CRYSTAL LAKE – When it comes to helping the homeless, Tom McNamara never gets cold feet.
And he does his best to make sure those he helps don't get them either.
The retired special education teacher is ditching his Crystal Lake home for an RV that he takes around the country to provide the homeless with new, dry socks. McNamara has already distributed thousands of socks to people from Mississippi and Missouri to Arizona and New Mexico.
"The smiles you see when a kid gets a pair of dry, clean socks are incredible," he said. "It is definitely a need and most people look by that. All our other organizations do a great job, but they get jackets, hats, scarves, gloves; we forget socks."
McNamara was inspired to start his one-man charity tour after discovering the Joy of Sox – a Philadelphia nonprofit dedicated to giving socks to the homeless in the region.
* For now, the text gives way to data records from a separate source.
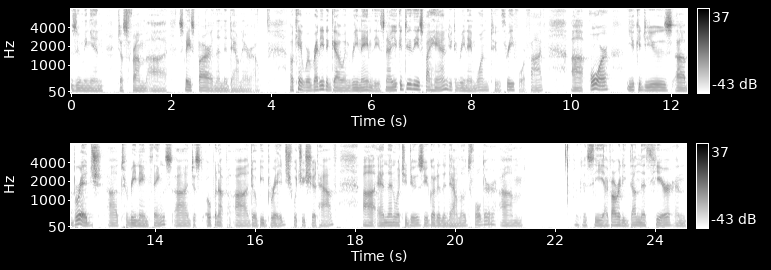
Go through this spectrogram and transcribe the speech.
zooming in just from uh, spacebar and then the down arrow okay we're ready to go and rename these now you could do these by hand you can rename one two three four five uh, or you could use uh, Bridge uh, to rename things. Uh, just open up uh, Adobe Bridge, which you should have. Uh, and then what you do is you go to the Downloads folder. Um, I'm going to see, I've already done this here, and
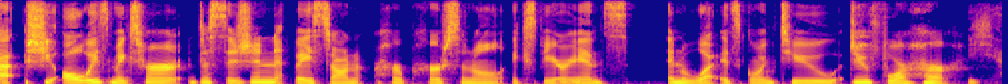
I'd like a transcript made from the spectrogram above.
Uh, she always makes her decision based on her personal experience and what it's going to, Do for her. Yeah.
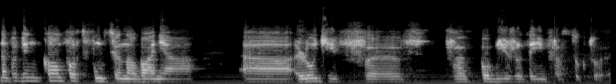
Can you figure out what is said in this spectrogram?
na pewien komfort funkcjonowania ludzi w, w, w pobliżu tej infrastruktury.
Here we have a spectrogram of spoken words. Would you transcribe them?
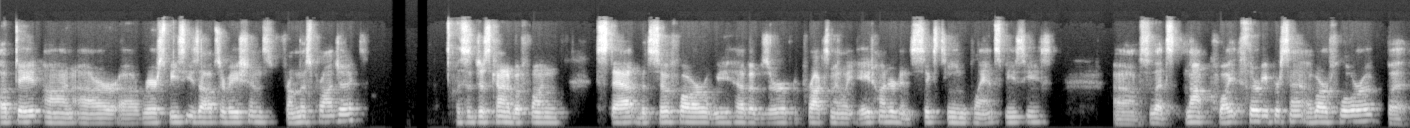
update on our uh, rare species observations from this project. This is just kind of a fun stat, but so far we have observed approximately 816 plant species. Um, so that's not quite 30% of our flora, but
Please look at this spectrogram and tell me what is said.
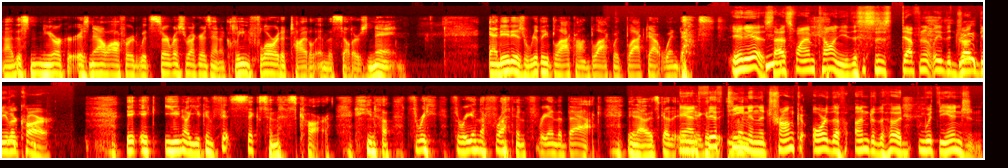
Uh, this New Yorker is now offered with service records and a clean Florida title in the seller's name. And it is really black on black with blacked out windows. It is. That's why I'm telling you, this is definitely the drug dealer car. It, it, you know you can fit six in this car you know three three in the front and three in the back. You know it's got and it, 15 even, in the trunk or the under the hood with the engine.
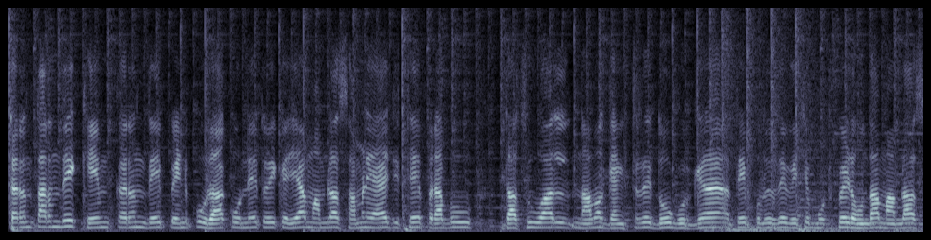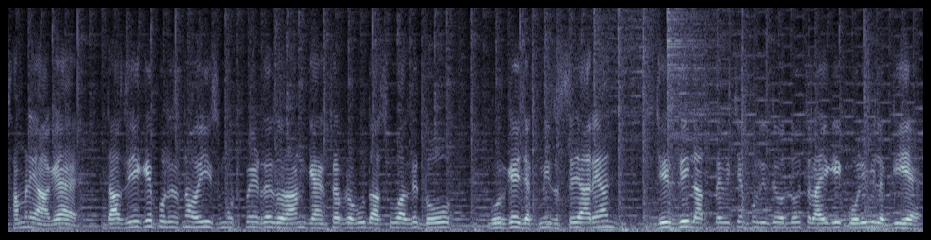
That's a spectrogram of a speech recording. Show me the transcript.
ਤਰਨਤਾਰਨ ਦੇ ਖੇਮਕਰਨ ਦੇ ਪਿੰਡ ਭੂਰਾ ਕੋਨੇ ਤੋਂ ਇੱਕ ਅਜਿਹਾ ਮਾਮਲਾ ਸਾਹਮਣੇ ਆਇਆ, ਜਿੱਥੇ ਪ੍ਰਭੂ ਦਾਸੂਵਾਲ ਨਾਮਕ ਗੈਂਗਸਟਰ ਦੇ ਦੋ ਗੁਰਗਿਆਂ ਅਤੇ ਪੁਲਿਸ ਦੇ ਵਿੱਚ ਮੁੱਠਭੇੜ ਹੋਣ ਦਾ ਮਾਮਲਾ ਸਾਹਮਣੇ ਆ ਗਿਆ ਹੈ। ਦੱਸ ਦਈਏ ਕਿ ਪੁਲਿਸ ਨਾਲ ਹੋਈ ਇਸ ਮੁੱਠਭੇੜ ਦੇ ਦੌਰਾਨ ਗੈਂਗਸਟਰ ਪ੍ਰਭੂ ਦਾਸੂਵਾਲ ਦੇ ਦੋ ਗੁਰਗੇ ਜ਼ਖਮੀ ਦੱਸੇ ਜਾ ਰਹੇ ਹਨ, ਜਿਸ ਦੀ ਲੱਤ ਦੇ ਵਿੱਚ ਪੁਲਿਸ ਦੇ ਵੱਲੋਂ ਚਲਾਈ ਗਈ ਗੋਲੀ ਵੀ ਲੱਗੀ ਹੈ।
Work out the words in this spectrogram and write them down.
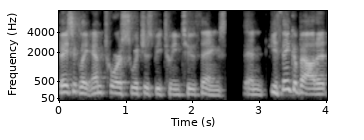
basically, mTOR switches between two things. And you think about it,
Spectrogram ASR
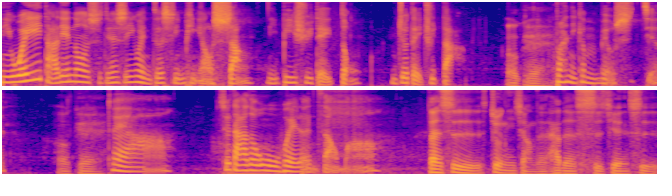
你唯一打电动的时间是因为你这新品要上，你必须得动，你就得去打，OK 不然你根本没有时间。OK，对啊，所以大家都误会了，你知道吗？但是就你讲的，他的时间是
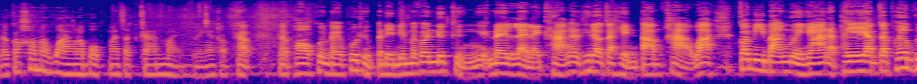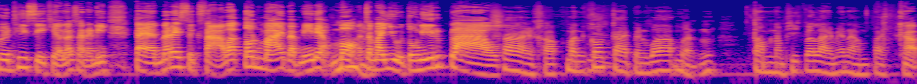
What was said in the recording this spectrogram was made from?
แล้วก็เข้ามาวางระบบมาจัดการใหม่อะไรเงี้ยครับครับแต่พอคุณแบงค์พูดถึงประเด็นนี้มันก็นึกถึงในหลาย ๆ ครั้งอะที่เราจะเห็นตามข่าวว่า ก็มีบางหน่วยงานอะพยายามจะเพิ่มพื้นที่สีเขียวลักษณะนี้ แต่ไม่ได้ศึกษาว่าต้นไม้แบบนี้เนี่ยเหมาะอืมจะมาอยู่ตรงนี้หรือเปล่า ใช่ครับ มันก็กลายเป็นว่าเหมือนตำน้ำพริกละลายแม่น้ำไปครับ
But the outgoing personality that gave him a passion for teaching also made him want more from his experience than giving socks.
So he sold his house, bought an RV and took his dog and Chevrolet Spark around the country in a tour he never plans on stopping. A year into his journey, he has heard heartbreaking stories from a 16-year-old Californian who was trying to make his way to New Orleans after his parents divorced and sent him away, to a veteran jailed one day for vagrancy then given a one-way bus ticket to become another city's "problem."
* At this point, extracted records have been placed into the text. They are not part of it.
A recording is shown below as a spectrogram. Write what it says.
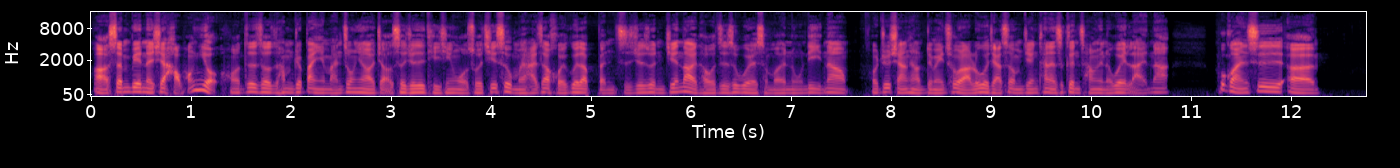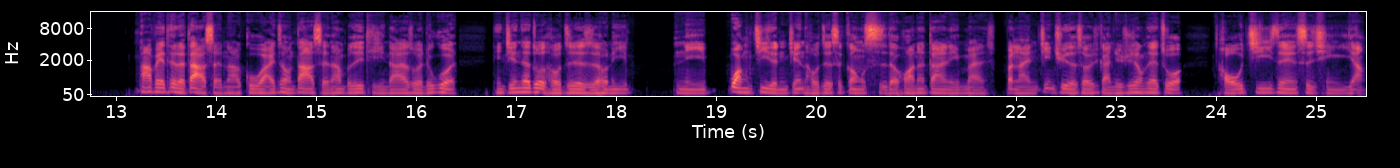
啊、身边的一些好朋友，哦，这时候他们就扮演蛮重要的角色，就是提醒我说，其实我们还是要回归到本质，就是说你今天到底投资是为了什么努力？那我就想想，对，没错啦。如果假设我们今天看的是更长远的未来，那不管是呃，巴菲特的大神啊，股癌这种大神，他不是提醒大家说，如果你今天在做投资的时候，你你忘记了你今天投资的是公司的话，那当然你买本来你进去的时候就感觉就像在做投机这件事情一样。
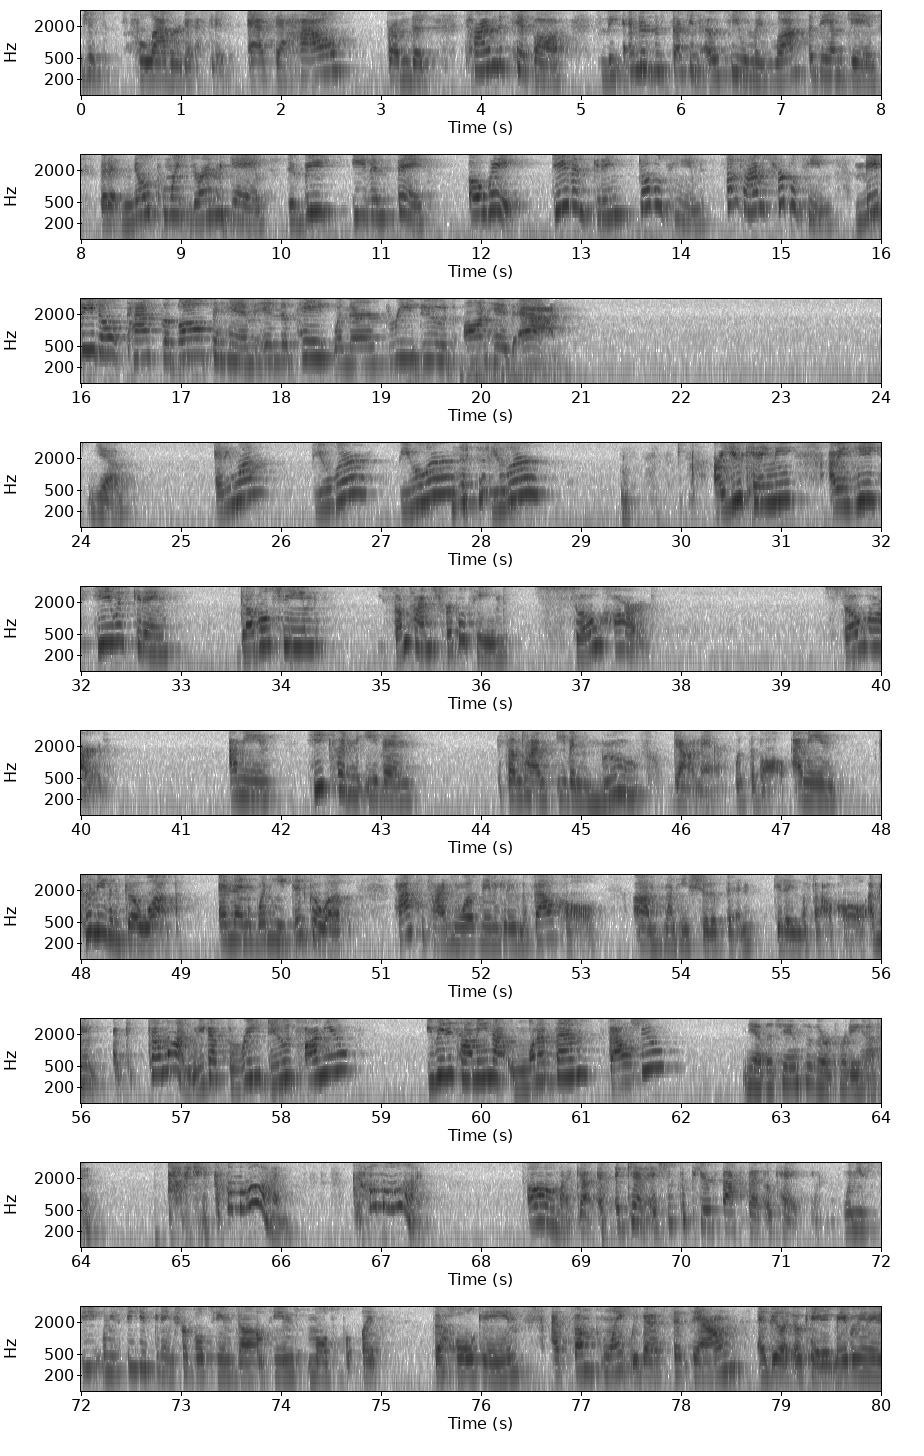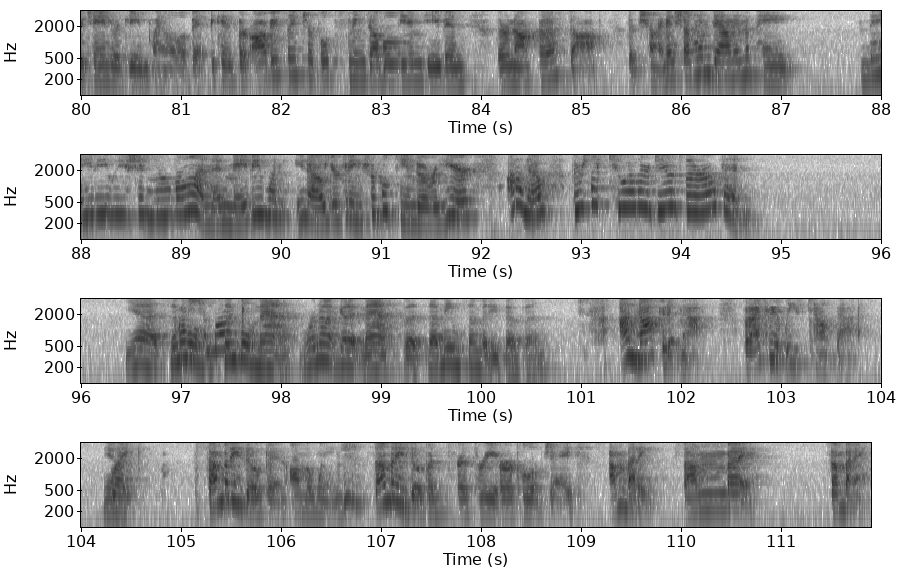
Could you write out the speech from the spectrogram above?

"I think some of the most heartbreaking have been the teenagers and veterans I've met," McNamara said. "Teenagers have kind of quit on society. They hear their parents and older adults giving up and don't see a future. They feel disposable and so do the vets. A lot of those veterans don't even want to be found."
McNamara's experience has only fueled his desire to increase his efforts. His next trip will be to Phoenix where he will park his RV and then travel within a 350-mile radius in his small Chevrolet handing out the 5,000 socks he plans on bringing.
He said he has received great support early on including from teachers who have held class collections for socks and from families he has met on the road such as one in Louisiana that has started collections of its own. Any monetary donations he has received have only gone to buying more socks when he gets low, he said.
"Teaching to me was a great profession, but you never got that immediate feedback. It would take years before maybe a kid or two would come back and say you changed my life," McNamara said. "With this it is instant gratification. You hand them a pair of socks and they are jumping for joy. Right now I just see this going on until the end of my life."